Did the Ukraine just put its joining the European Union (EU) oh hold over not wanting to protect its citizens from being fired because of their sexual orientation? After several warnings from the EU, it seems Ukraine did just that.
Even after the European Union reminded Ukraine that a visa-free regime would depend on the adoption of certain human rights bills, Ukraine’s parliament on Nov. 5 failed to pass a landmark bill on discrimination – a move that activists say may scare Europe off for years to come.
European Commission chief Jean-Claude Juncker spelled it all out for President Petro Poroshenko very clearly in a letter on Nov. 5. He reminded the Ukrainian president that there were certain prerequisites for approval of a visa-free regime with the EU: namely anti-corruption reforms and the adoption of legislation to prohibit discrimination in the work place on the basis of sexual orientation.
Far from being seen as a beacon of human rights victories, Ukraine has long struggled with a stigma against homosexuals, and the most recent gay rights protest over the summer ended in violence and bloodshed after homophobes attacked the march.
The attack was a stark reminder of the Soviet Union’s imprint on Ukraine. Homosexuality was a criminal offense in the USSR, and even after its collapse, “archaic” takes on the issue have maintained a tight grip on large portions of society, as the publicist and commentator Vitaly Portnikov said. The EU’s encouragement to change the Labor Code was a way to shed that skin and move closer to European norms.
The anti-discrimination bill submitted to parliament was prescribed in the EU-Ukraine Action Plan on visa liberalization. Not only did the legislation lay out protections for homosexuals; it also prohibited discrimination on the basis of skin color and religious belief.
But with a suspiciously large number of lawmakers absent during the vote and many abstentions, the bill failed to pass, with a mere 117 votes out of the required 226.
Political consultant Taras Beresovets said that even liberal lawmakers voted against, fearing that homophobic sentiment among voters might hurt their support.
Some lawmakers cited “Christian” or “conservative” values for their reluctance to vote for the anti-discrimination amendment to the Labor Code. Some argued that approval of the bill would lead to the legalization of gay marriage – a claim that drew indignation from gay rights and human rights activists.

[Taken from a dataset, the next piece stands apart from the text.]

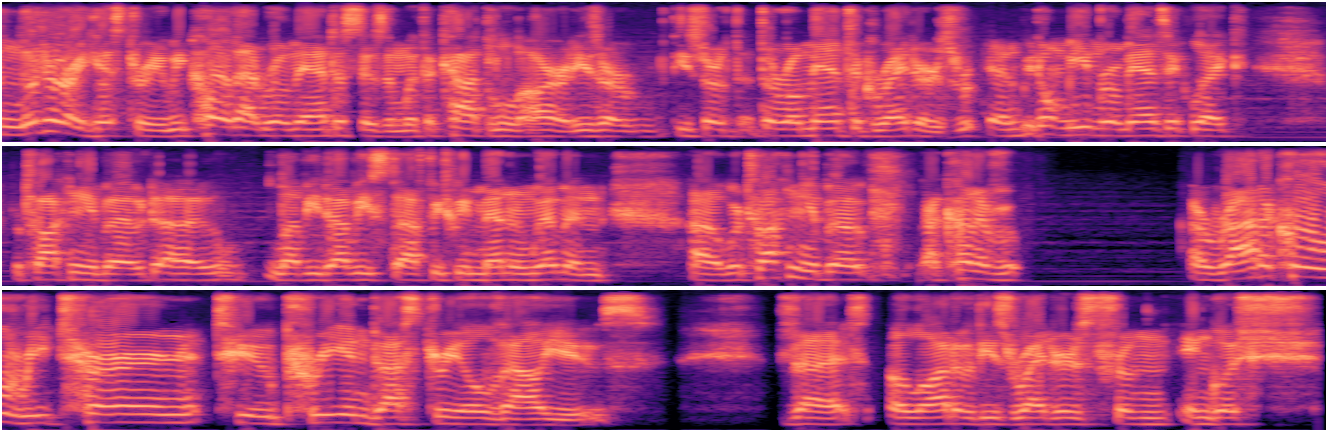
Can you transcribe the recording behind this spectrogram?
in literary history, we call that romanticism with a capital R. These are these are the romantic writers, and we don't mean romantic like we're talking about uh, lovey-dovey stuff between men and women. Uh, we're talking about a kind of a radical return to pre-industrial values that a lot of these writers from English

“Lawmakers chose homophobia over a visa-free regime,” said Bogdan Globa, an activist and aide to the head of the parliament’s committee on human rights.
While he was not surprised by the decision, Globa said, he was “shocked by the level of deceit and manipulation” in lawmakers’ arguments.
“When they explained their votes against, they said that the bill could lead to legalization of gay marriages. Yet this anti-discrimination norm is part of the Labor Code, it’s in an entirely different sphere,” he said.
“We’ve really (wasted) our chance of a visa-free regime, because it would be impossible to adopt a new Labor Code now, over such a short period of time,” he told the Kyiv Post.
Zoryan Kis of Amnesty International Ukraine agreed that parliament’s decision would likely prove detrimental to the visa-free regime.
“This was one of the simplest tasks to fulfill (in the action plan from the EU). It wasn’t hurting somebody’s corrupt interests or providing biometric passports, all it required was that lawmakers vote for this one bill. It was so easy. And yet they couldn’t do it because of their own fear,” Kis said.
According to him, the bill’s rejection was not just a sign of homophobia among lawmakers, but also of a lingering Soviet mentality.
The European Union had set requirements for Ukraine as far back as 2010, years before the EuroMaidan Revolution and subsequent war with Russia that turned the country’s economy upside down. But the amendments had taken on new importance in light of Ukraine’s determination to move closer to the EU.
There was resistance to the bill from the get-go, however, with some lawmakers having asked the EU in September 2013 to waive the anti-discrimination requirement.
David Stulik, a spokesperson for the EU in Kyiv, told the Kyiv Post that the recommendations for Kyiv had been very “clear” in the action plan, hinting that the bill’s rejection could jeopardize visa-free regime plans. – kyivpost.com
We should not be quick to judge Ukraine for we don't even have such laws protecting our citizens here in the United States. Red, once again, is not a good political color.
Where do they go next? If the EU stated human rights laws need to be passed, does the Ukraine slip even further toward Russia?